Hiding the condition
As I mentioned at the start of this post, IBS is unfortunately seen as a taboo condition to talk about. Just like many other sufferers, I am guilty of trivialising my IBS by using excuses such as simply telling friends I am ‘unwell’ if I’m having a particularly bad few days or only saying that I have ‘food intolerances’ as the reason why I try to avoid certain foods.
‘Irritable bowls’ has always felt like an inappropriate thing to shout across a dinner table when someone asks why you can’t eat a certain dish!
There have even been times where I’ve been going through a bad bout but have been too afraid to use it as an excuse to get out of events I knew I probably shouldn’t be going to.
As a lifestyle and foodie blogger, I am quite often in situations where there’s a large quantity of amazing and exciting food in front of me, and on more than one occasion I’ve ended up eating things that I know will probably have me feeling awful the next day because I refuse to admit my condition to myself or others.
Why we need to talk about IBS
Luckily, my symptoms are far less severe than many other sufferers out there, however, it is still something which can have a huge effect on my daily life. Being diagnosed with IBS has opened my eyes to this extremely common condition which affects one in five people in the UK alone.
Having only been diagnosed last year I’m certainly still navigating my way around living with IBS. I’m constantly thinking about what I’m eating and trying to work out what triggers the uncomfortable pain in my abdomen and what stops it.
I’m working on lessening the stress and anxiety while also not giving myself such a hard time for not feeling great. But most importantly, I’m working on not feeling so bad about having IBS to begin with.
Writing this post today is my first step in being more open about my condition. I hope that by increasing awareness and knowledge of IBS it is something that will be taken more seriously and more openly discussed in the future.
It’s important for people who suffer from IBS to be able to be honest with their friends, families, bosses or clients, and to not feel embarrassed or guilty about their condition or the steps they may need to take to deal with it.
I also hope that it encourages more people to open up too – I’m always here if you want to chat!
Learn more at the IBS Network here.
UPDATE: Dealing with IBS through meditation
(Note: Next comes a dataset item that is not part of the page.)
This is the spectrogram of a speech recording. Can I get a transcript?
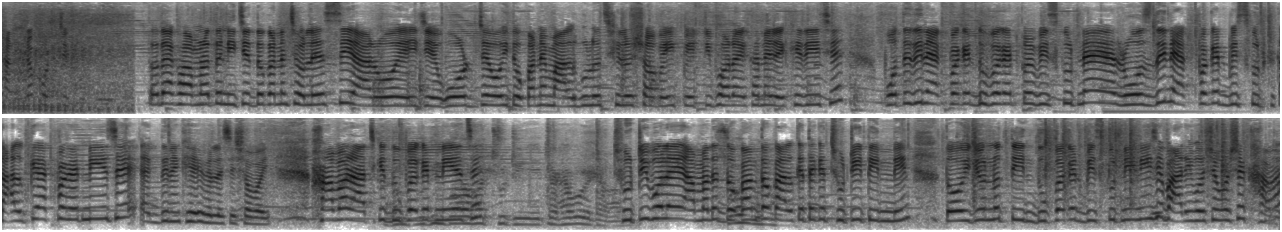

It’s now been two years since I was diagnosed with IBS, and on a day that I woke up in so much pain that I could barely move (my own fault after eating everything I shouldn’t have on a weekend away in France), I decided to come back and add a quick update to this post.
I started to realise recently that although I could reduce trigger foods in my diet and be more careful with what I ate, I wasn’t realistically going to cut out so many of the things that I love consuming completely – especially as 80% of the time they don’t cause a serious or painful reaction.
I do have a lot of coffee, I drink quite a bit of alcohol with my job, I enjoy a cheese binge every now and again, and when I travel it can be particularly difficult to avoid a lot of rich foods or particular ingredients.
What I have found is a great way to deal with the symptoms when they do appear all of a sudden. And that is meditation and hypnosis…
Now, these are things that I’ve always been extremely sceptical of. I’m not a very mindful person and I’ve always been cynical about these types of practices.
But what I’ve discovered are some YouTube videos (this one is my favourite) of guided meditation and hypnosis which I listen to relieve my pain.
I’ll lay in bed with a hot water bottle and listen to the video. Often I won’t make it through the whole thing without nodding off but that doesn’t seem to matter (it may even be part of what helps).
In as little as an hour, this can have me feeling completely relaxed and de-stressed, and relieve my stomach pain significantly. The pain which used to take several days to ease can be gone in as little as a few hours.
If you’re an IBS sufferer too, I would highly recommend giving this a chance!